For the six successful candidates; three for the post of Head Girl (well done to A Faull, R Newman and R Ashby) and three for the post of Head Boy (well done to R Honeychurch-Turner, E Pressley and S Ginn), the next stage involves them creating their own campaign video with the help of Mr Parkinson our Media Technician, ready for the whole College vote through ‘itslearning’ in the week of 11th of June. Doing the final stage of the selection process as a College vote gives our students the opportunity every year to experience what a democratic process is, and how important their single voice can be when added to that of others. This will be a highly competitive vote this year and I look forward to the outcome with eager anticipation.
Throughout this year, we as a College have focused intently on the growth of our learning culture and on 23rd of April I spoke to teachers and support staff about our need to really promote this by celebrating when a child makes progress as a result of making a mistake. It is very much my belief that the most effective learning happens when mistakes are made, duly considered and then corrected.
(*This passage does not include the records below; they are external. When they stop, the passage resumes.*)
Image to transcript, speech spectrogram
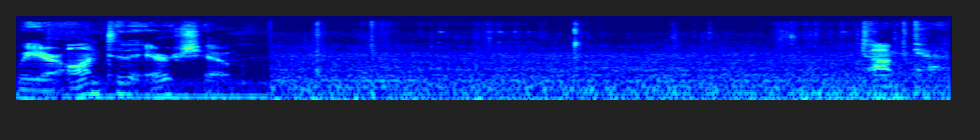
we are on to the air show. Tomcat.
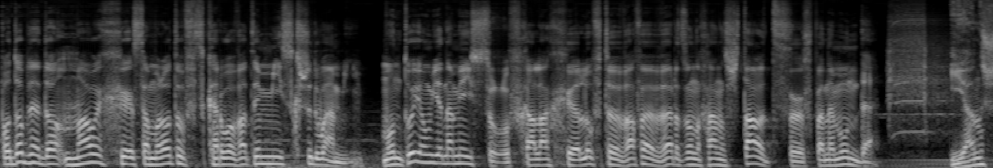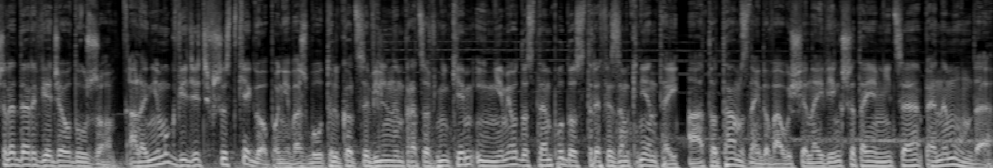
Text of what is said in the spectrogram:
podobne do małych samolotów z karłowatymi skrzydłami. Montują je na miejscu w halach Luftwaffe Versenhanstalt w Panemunde. Jan Schroeder wiedział dużo, ale nie mógł wiedzieć wszystkiego, ponieważ był tylko cywilnym pracownikiem i nie miał dostępu do strefy zamkniętej, a to tam znajdowały się największe tajemnice Penemunde.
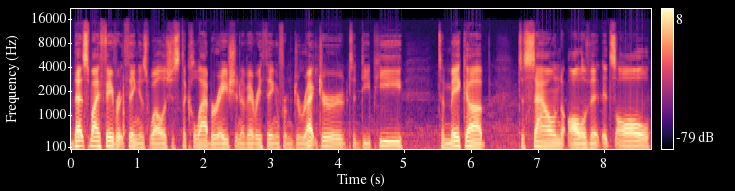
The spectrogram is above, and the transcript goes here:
that's my favorite thing as well It's just the collaboration of everything from director to dp to makeup to sound all of it it's all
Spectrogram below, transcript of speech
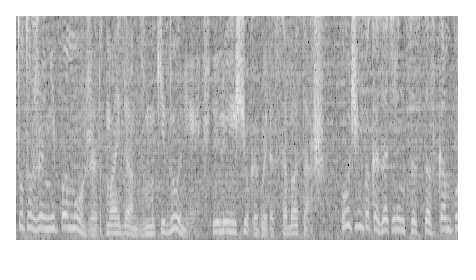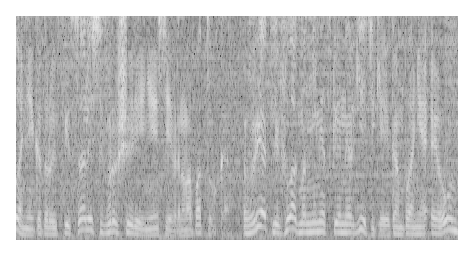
Тут уже не поможет Майдан в Македонии или еще какой-то саботаж. Очень показателен состав компаний, которые вписались в расширение Северного потока. Вряд ли флагман немецкой энергетики, компания ЭОН,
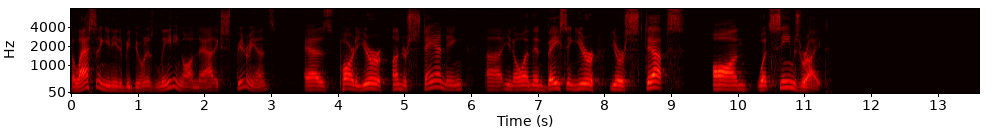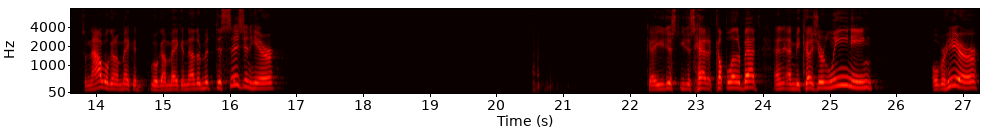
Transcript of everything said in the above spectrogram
the last thing you need to be doing is leaning on that experience as part of your understanding, uh, you know, and then basing your your steps on what seems right. So now we're going to make a we're going to make another decision here Okay, you just you just had a couple other bets, and, and because you're leaning over here,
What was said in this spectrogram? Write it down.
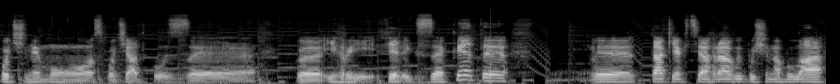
почнемо спочатку з е, ігри Felix the Cat. Так як ця гра випущена була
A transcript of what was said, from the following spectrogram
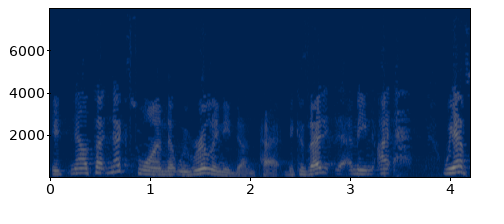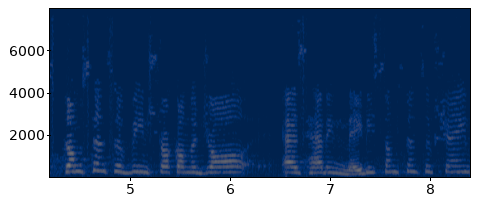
It, now, it's that next one that we really need to unpack because that, I mean, I, we have some sense of being struck on the jaw as having maybe some sense of shame.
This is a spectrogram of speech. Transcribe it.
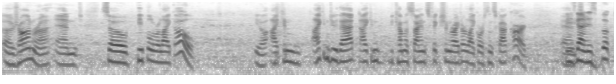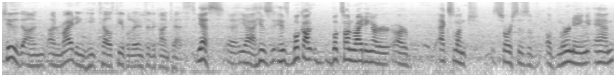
a genre, and so people were like, "Oh, you know, I can I can do that. I can become a science fiction writer like Orson Scott Card." And he's got in his book too on, on writing. He tells people to enter the contest. yes, uh, yeah. His his book on books on writing are, are excellent sources of, of learning, and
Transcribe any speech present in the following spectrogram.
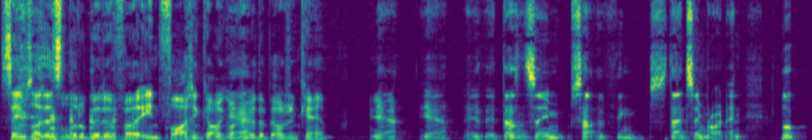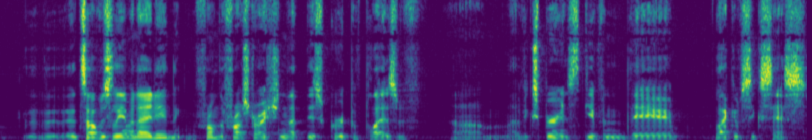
seems like there's a little bit of uh, infighting going on yeah. here at the Belgian camp. Yeah, yeah. It, it doesn't seem things don't seem right. And look, it's obviously emanating from the frustration that this group of players have um, have experienced given their lack of success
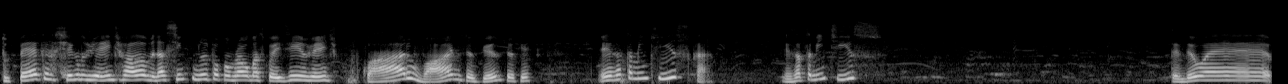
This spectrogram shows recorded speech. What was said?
Tu pega, chega no gerente e fala, oh, me dá 5 minutos para comprar algumas coisinhas, o gerente, claro, vai, não sei o que, não sei o que. É exatamente isso, cara. Exatamente isso. Entendeu? É.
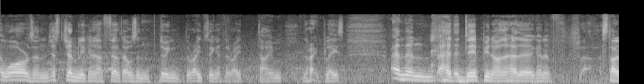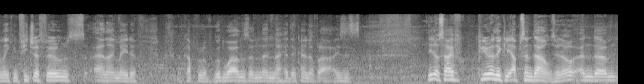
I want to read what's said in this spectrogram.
awards and just generally kind of felt I was in doing the right thing at the right time, the right place. And then I had a dip, you know, and I had a kind of started making feature films, and I made a, a couple of good ones, and then I had a kind of like, is this you know, so I've periodically ups and downs, you know, and um,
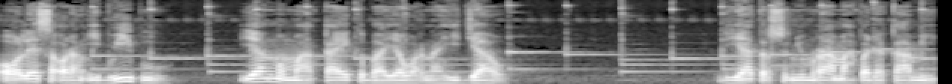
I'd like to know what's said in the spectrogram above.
oleh seorang ibu-ibu yang memakai kebaya warna hijau. Dia tersenyum ramah pada kami.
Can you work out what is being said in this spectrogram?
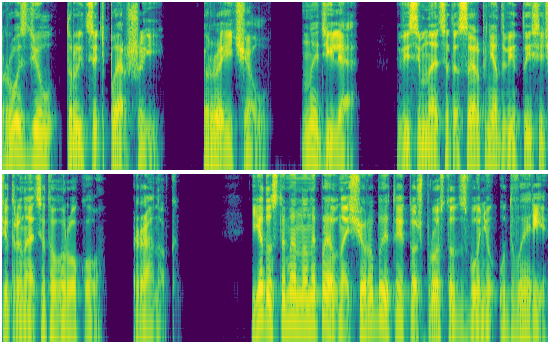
Розділ 31. Рейчел. Неділя. 18 серпня 2013 року. Ранок. Я достеменно не певна, що робити, тож просто дзвоню у двері.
Children, by their very nature, fear making mistakes, because they believe that we as adults are only interested when the answer is right, and this can hold back their ability to learn. As a result, I am very keen to promote a ‘culture of error’ in our community, as I believe that when we get students to accept that making mistakes is a good way to learn, then we will really start to see some dynamic progress for all learners. To help this happen, teachers and support staff are now sending work to me from students who have made a mistake, or really taken on board a piece of formative feedback and improved or corrected their work as a consequence. I speak to each of these students individually about their work and they are rewarded with a Headteacher’s Merit for the progress made in their learning. I have been delighted with the number and range of students that I have consequently been able to talk to and reward throughout the month of May and I hope this now continues through June and July and into next academic year.
Finally, I am excited to announce the launch of our new weekly newsletter that will be posted on the website at the beginning of each week, our first addition being for the week beginning 4th June. I am hoping that this will really strengthen our communication with home, by highlighting key events, trips and clubs, as well as celebrating students with weekly rewards updates.